New eye health benefit caters to pregnant, expecting women
The eyes aren’t exempt from the bodily changes brought on by pregnancy. That’s why benefit provider UnitedHealthcare decided to upgrade their vision offerings for new and expectant mothers.
Under the plan changes, women expecting a child qualify for a second annual eye exam. These women can also receive a new pair of glasses if their prescription changes by 0.5 diopter or more during pregnancy; UnitedHealthcare absorbs the cost of new glasses for these patients. Employers offering vision benefits through UnitedHealthcare are automatically participating in the vision plan upgrade at no additional charge.
“Until now, benefit plans haven’t taken into account that women’s eyes can change during pregnancy,” says John D. Ryan, general manager of United Healthcare Vision. “We saw an opportunity to offer more holistic benefits.”
Pregnancy can temporarily change women’s vision, but their eyes can also be permanently damaged from delivery complications and preexisting conditions that are exacerbated by gestation, according to UnitedHealthcare’s medical staff. They recommend pregnant women have their eyes examined before and after delivery. Since most vision benefits only cover one annual visit, pregnant women would need to pay out-of-pocket to address their eye health.
“An estimated one in six women experience complications associated with their pregnancy, including vision-related issues ranging from mild discomfort to vision loss,” says Dr. Anne Docimo, chief medical officer at UnitedHealthcare. “Introducing this benefit is designed to encourage expectant and new moms to access eye exams that could help detect potential vision issues, which in some cases may pose health challenges for the mother or baby.”

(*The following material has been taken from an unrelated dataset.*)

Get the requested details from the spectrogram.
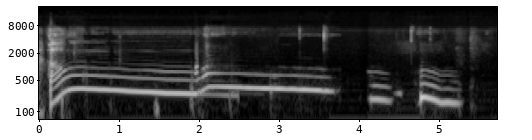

Dr. Scott Edmonds, chief eye care officer at UnitedHealthcare, says many women experience temporary vision changes during pregnancy because hormones cause the fluid in their corneas, or lens, to shift and change shape. When that happens, current eyewear prescriptions will no longer work. But women can get a new prescription under UnitedHealthcare’s new vision policy to adapt to pregnancy changes.
“Their vision may go back to normal after delivery, but they may not see very well until then,” Edmonds says. “They should keep their old glasses and contacts in case the changes turn out to be temporary.”
Edmonds believes employers should be interested in adopting benefits that improve the quality of life of their workers and dependents, regardless if the medical issue is temporary. He says employers who fail to address the vision concerns of pregnant employees will ultimately hurt the company’s bottom line.
“If women aren’t seeing well then they’re not going to be productive at work,” Edmonds says. “It’s critical to address eye health, especially since so many of us work with computers.”
UnitedHealthcare executives hope the new benefits will prevent more serious eye complications. Women with preexisting conditions like high blood pressure or diabetes risk retina damage during pregnancy, which can lead to serious problems like spotted vision and blindness.
“You never know if the problem is going to be temporary or if it’s from a more serious medical condition until you look,” Edmonds says. “Pregnant women on a fixed budget aren’t likely to get their eyes checked again because they’ll have to pay out-of-pocket. Addressing this issue is long overdue.”